The Scottish Mail on Sunday
Five ways to boost your credit score
HALF of all borrowers applying for a mortgage, new credit card or loan have never checked their credit file or credit score. This is despite the fact that any issues in their credit history or mistakes recorded against their name could mean they are turned down for a loan.
Checking that a credit file is accurate – and boosting a personal credit score – are vital keys to smoothing the path to borrowing. The Mail on Sunday explains how to improve a credit score and correct errors held on a file to help ensure future borrowing is approved.
REGISTER on the electoral roll. This is the best way for lenders to accurately identify you and rule out fraudulent loan applications made in your name. It also boosts creditworthiness in the eyes of financial companies. It takes just five minutes to do at gov.uk/register-to-vote.
USE credit sensibly. Three main credit reference agencies – Experian, Callcredit and Equifax – record data on loan and utility payments made, or missed, by customers.
Their files are open to would-be lenders such as banks and credit card companies before they make a decision to lend. Some also provide a credit score, usually between zero and 999.
Consumers without a credit card or a loan often have a low credit score. This is because lenders need to see evidence of good debt management. Take out a credit card and make repayments on time to help build a good picture of your credit worthiness.
KEEP your home phone. In the age of mobile phones many households have disposed of their landlines, but a home phone often signals financial stability, particularly if you have lived at the same address for a number of years.
CLOSE old credit or bank accounts. If you have credit cards which you no longer use contact the provider and close them. If an account is still open – even if there is no balance on the card – lenders may think you already have access to more credit than you need as there will be a credit limit on the unused cards. RESIST applying for extra credit. If your credit score is low or you have had payment problems in the past do not apply for further cards or loans.
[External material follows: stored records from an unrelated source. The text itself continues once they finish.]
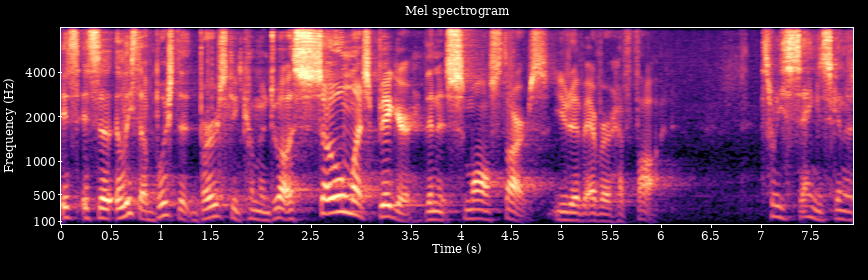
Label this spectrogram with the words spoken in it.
it's, it's a, at least a bush that birds can come and dwell. It's so much bigger than its small stars you'd have ever have thought. That's what he's saying. It's gonna,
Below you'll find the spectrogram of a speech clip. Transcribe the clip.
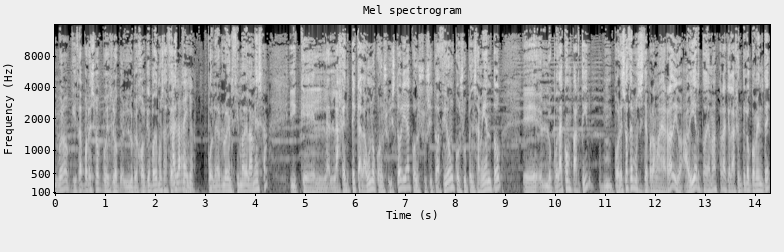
Bueno, quizá por eso, pues lo, que- lo mejor que podemos hacer Hablar es de ello. ponerlo encima de la mesa y que la, la gente, cada uno con su historia, con su situación, con su pensamiento, eh, lo pueda compartir. Por eso hacemos este programa de radio, abierto además para que la gente lo comente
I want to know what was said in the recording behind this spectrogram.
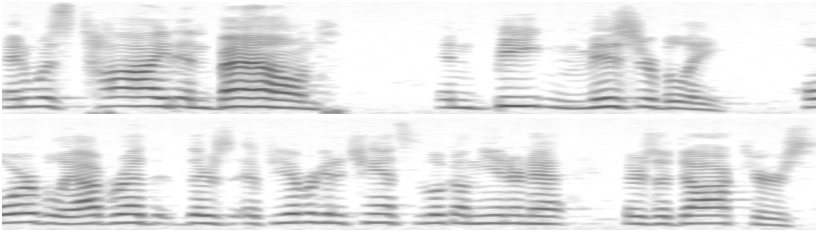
and was tied and bound and beaten miserably, horribly. I've read that there's, if you ever get a chance to look on the internet, there's a doctor's,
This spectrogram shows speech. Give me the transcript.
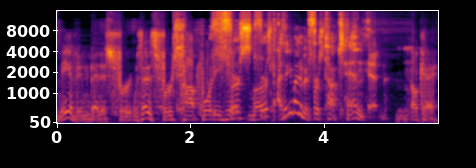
may have even been his first. Was that his first top forty hit? First, Mark? first, I think it might have been first top ten hit. Okay.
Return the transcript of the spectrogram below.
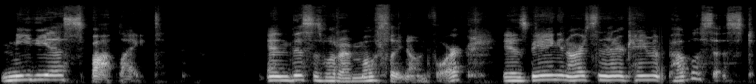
Media Spotlight and this is what I'm mostly known for, is being an arts and entertainment publicist.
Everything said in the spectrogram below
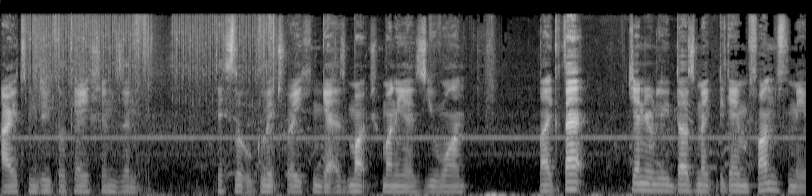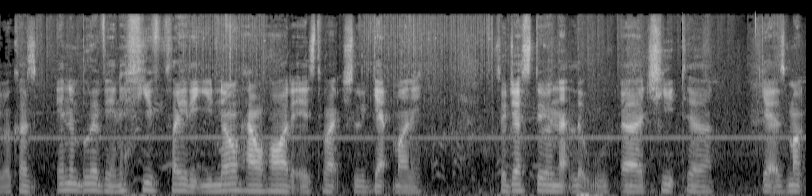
item duplications and this little glitch where you can get as much money as you want. Like that generally does make the game fun for me because in Oblivion, if you've played it, you know how hard it is to actually get money. So just doing that little uh, cheat to get as much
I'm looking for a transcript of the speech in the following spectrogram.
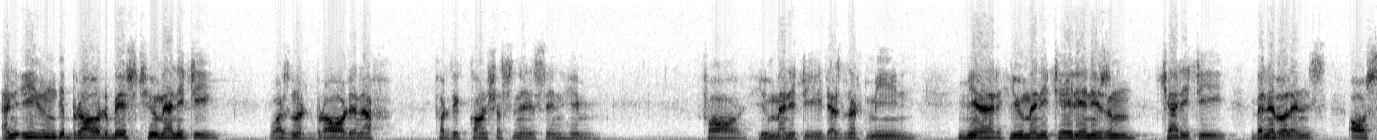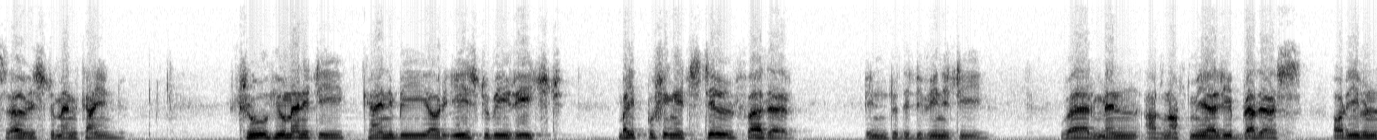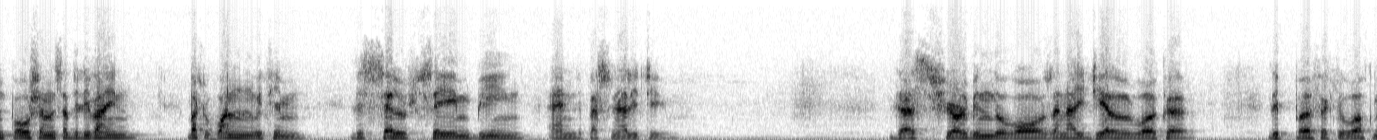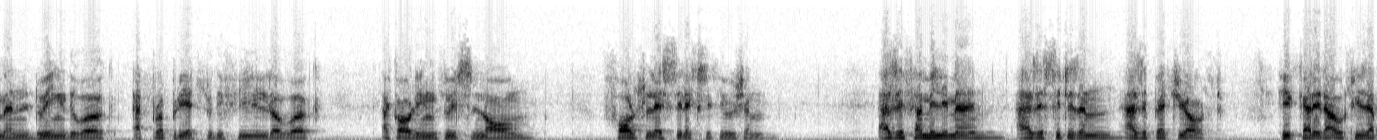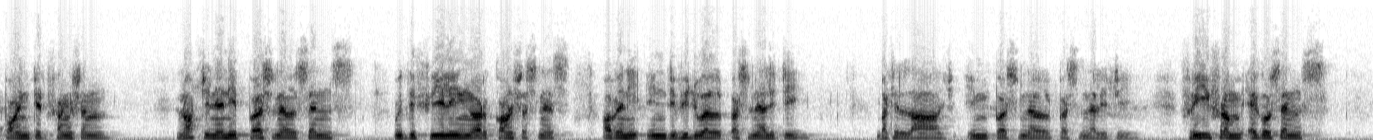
and even the broad based humanity was not broad enough for the consciousness in him. For humanity does not mean mere humanitarianism, charity, benevolence, or service to mankind. True humanity can be or is to be reached by pushing it still further into the divinity, where men are not merely brothers or even portions of the divine, but one with him, the self same being and personality. Thus Sri Aurobindo was an ideal worker, the perfect workman doing the work appropriate to the field of work according to its norm, faultless in execution. As a family man, as a citizen, as a patriot, he carried out his appointed function not in any personal sense with the feeling or consciousness of any individual personality, but a large impersonal personality, free from ego sense,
A rejection for credit will show up like a red flag on your credit file and can affect your ability to borrow in the future.
Concentrate on clearing existing balances and making repayments on time to restore a score before making new credit applications.